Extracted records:

---+---

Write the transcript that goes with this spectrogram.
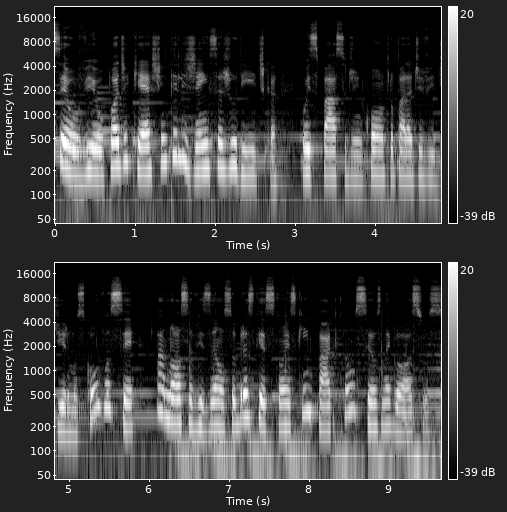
Você ouviu o podcast Inteligência Jurídica, o espaço de encontro para dividirmos com você a nossa visão sobre as questões que impactam os seus negócios.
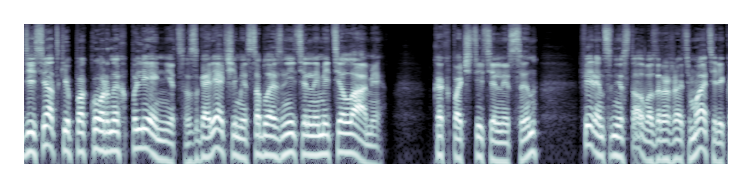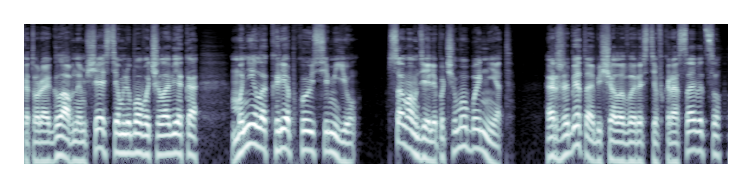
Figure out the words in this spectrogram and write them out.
десятки покорных пленниц с горячими соблазнительными телами. Как почтительный сын, Ференс не стал возражать матери, которая главным счастьем любого человека мнила крепкую семью. В самом деле, почему бы нет? Эржебета обещала вырасти в красавицу,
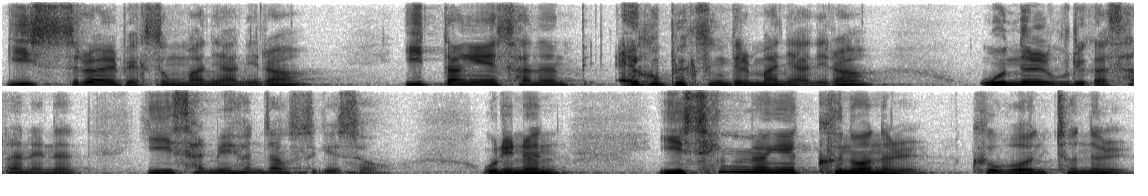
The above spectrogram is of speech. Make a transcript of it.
이스라엘 백성만이 아니라 이 땅에 사는 애굽 백성들만이 아니라 오늘 우리가 살아내는 이 삶의 현장 속에서 우리는 이 생명의 근원을 그 원천을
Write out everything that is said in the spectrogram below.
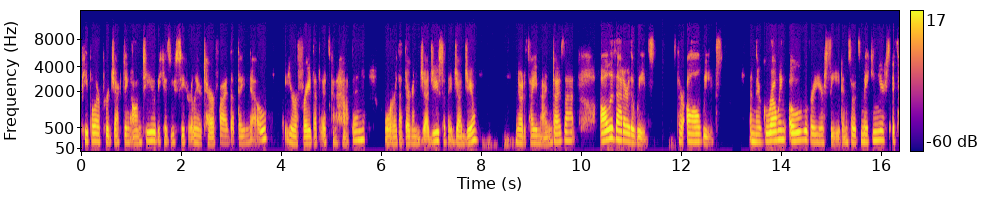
people are projecting onto you because you secretly are terrified that they know that you're afraid that it's going to happen or that they're going to judge you, so they judge you. Notice how you magnetize that? All of that are the weeds. They're all weeds. And they're growing over your seed. And so it's making your it's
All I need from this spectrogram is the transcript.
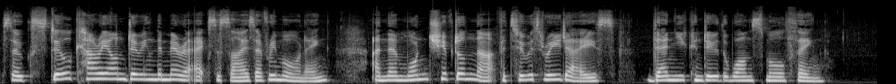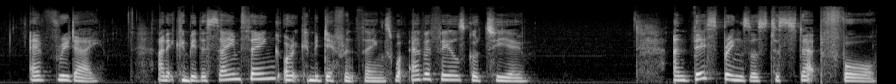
So, still carry on doing the mirror exercise every morning. And then, once you've done that for two or three days, then you can do the one small thing every day. And it can be the same thing or it can be different things, whatever feels good to you. And this brings us to step four.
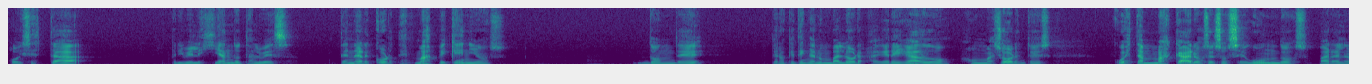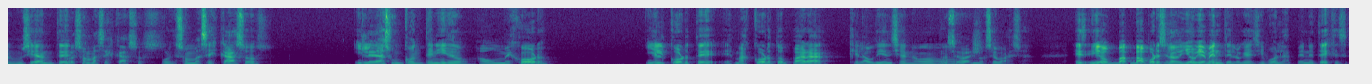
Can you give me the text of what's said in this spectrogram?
hoy se está privilegiando tal vez tener cortes más pequeños donde, pero que tengan un valor agregado aún mayor. Entonces, cuestan más caros esos segundos para el anunciante. Porque son más escasos. Porque son más escasos. Y le das un contenido aún mejor. Y el corte es más corto para que la audiencia no, se vaya. va, por ese lado. Y obviamente lo que decís vos, las PNT, que es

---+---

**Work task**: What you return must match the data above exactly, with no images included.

**Answer box**:
Write the transcript that goes with this spectrogram.
Você ouviu o podcast Inteligência Jurídica, o espaço de encontro para dividirmos com você a nossa visão sobre as questões que impactam os seus negócios.
Figure out the words in this spectrogram and write them out.
десятки покорных пленниц с горячими соблазнительными телами. Как почтительный сын, Ференс не стал возражать матери, которая главным счастьем любого человека мнила крепкую семью. В самом деле, почему бы нет? Эржебета обещала вырасти в красавицу,
The above spectrogram is of speech. Make a transcript of it.
이스라엘 백성만이 아니라 이 땅에 사는 애굽 백성들만이 아니라 오늘 우리가 살아내는 이 삶의 현장 속에서 우리는 이 생명의 근원을 그 원천을
Write out everything that is said in the spectrogram below.
people are projecting onto you because you secretly are terrified that they know that you're afraid that it's going to happen or that they're going to judge you, so they judge you. Notice how you magnetize that? All of that are the weeds. They're all weeds. And they're growing over your seed. And so it's making your it's
All I need from this spectrogram is the transcript.
So, still carry on doing the mirror exercise every morning. And then, once you've done that for two or three days, then you can do the one small thing every day. And it can be the same thing or it can be different things, whatever feels good to you. And this brings us to step four.
Can you give me the text of what's said in this spectrogram?
hoy se está privilegiando tal vez tener cortes más pequeños donde, pero que tengan un valor agregado aún mayor. Entonces, cuestan más caros esos segundos para el anunciante. Porque son más escasos. Porque son más escasos. Y le das un contenido aún mejor. Y el corte es más corto para que la audiencia no, se vaya. va, por ese lado. Y obviamente lo que decís vos, las PNT, que es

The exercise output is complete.